From the material below, retype exactly the lines that begin at the line with "Are you able" and end after the line with "Label this spectrogram"; pictures stay out of the copy.
Listed entries Start Marker
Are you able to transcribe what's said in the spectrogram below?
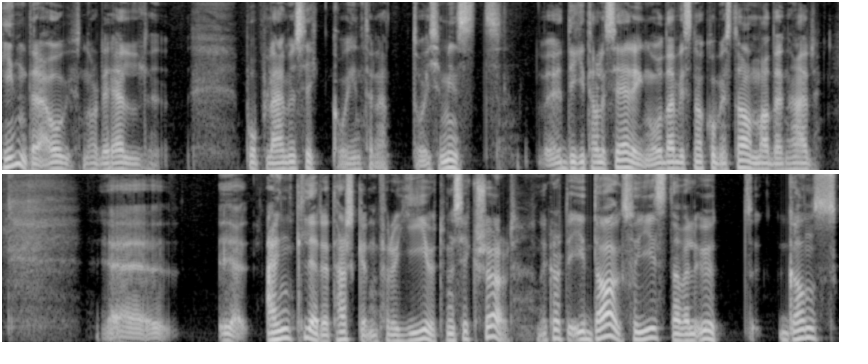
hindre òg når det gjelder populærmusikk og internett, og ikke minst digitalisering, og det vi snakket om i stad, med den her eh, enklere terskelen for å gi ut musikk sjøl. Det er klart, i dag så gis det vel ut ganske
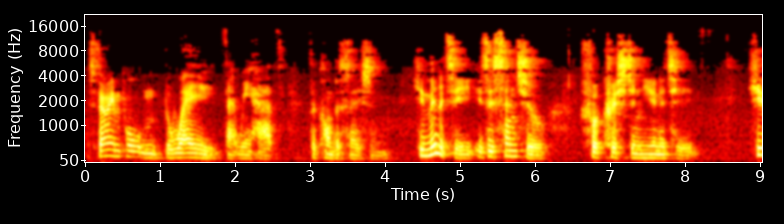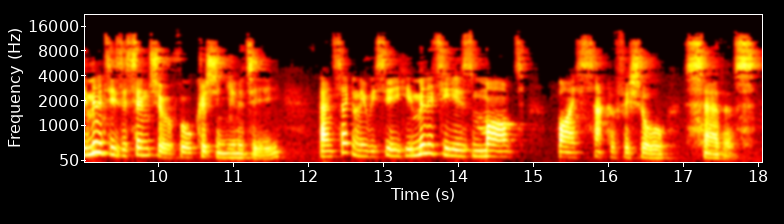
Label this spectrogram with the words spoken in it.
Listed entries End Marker
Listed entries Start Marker
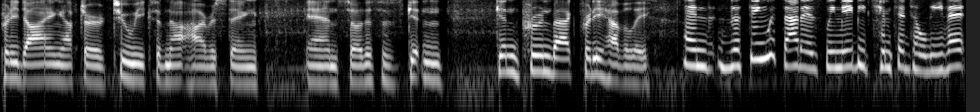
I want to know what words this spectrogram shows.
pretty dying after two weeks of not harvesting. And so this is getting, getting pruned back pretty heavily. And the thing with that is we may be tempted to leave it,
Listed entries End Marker
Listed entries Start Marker
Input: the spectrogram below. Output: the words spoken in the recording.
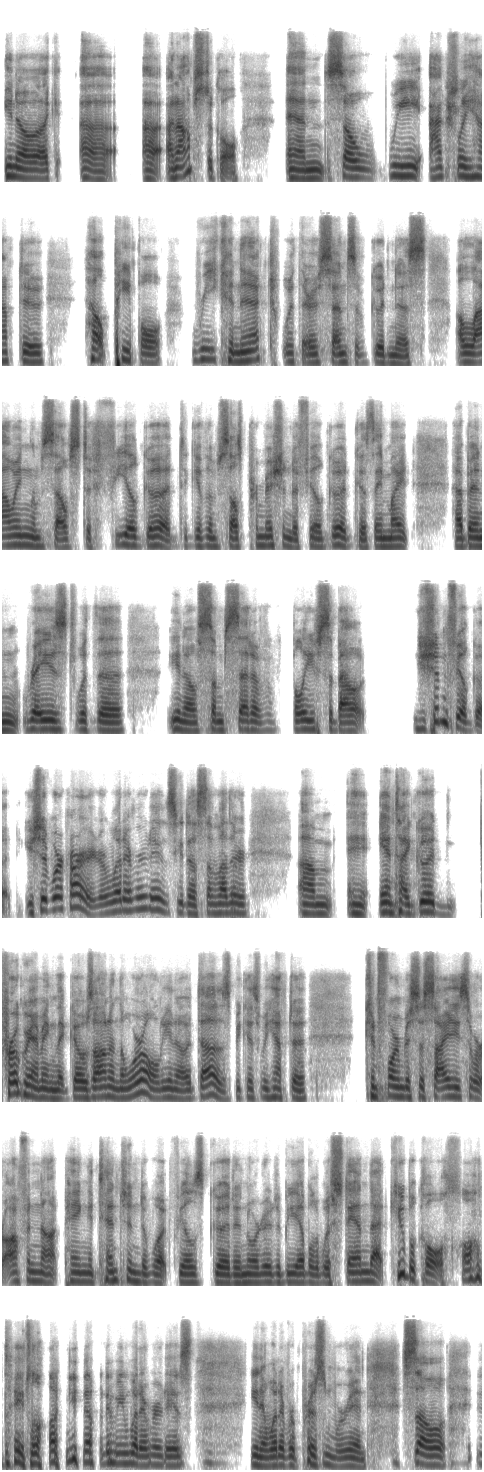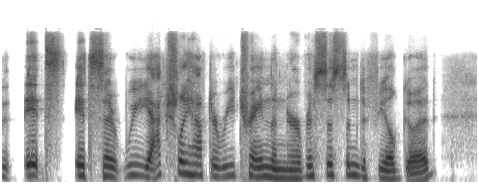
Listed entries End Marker
§ Answer to the exercise:
Are you able to transcribe what's said in the spectrogram below?
hindre òg når det gjelder populærmusikk og internett, og ikke minst digitalisering, og det vi snakket om i stad, med den her eh, enklere terskelen for å gi ut musikk sjøl. Det er klart, i dag så gis det vel ut ganske
Label this spectrogram with the words spoken in it.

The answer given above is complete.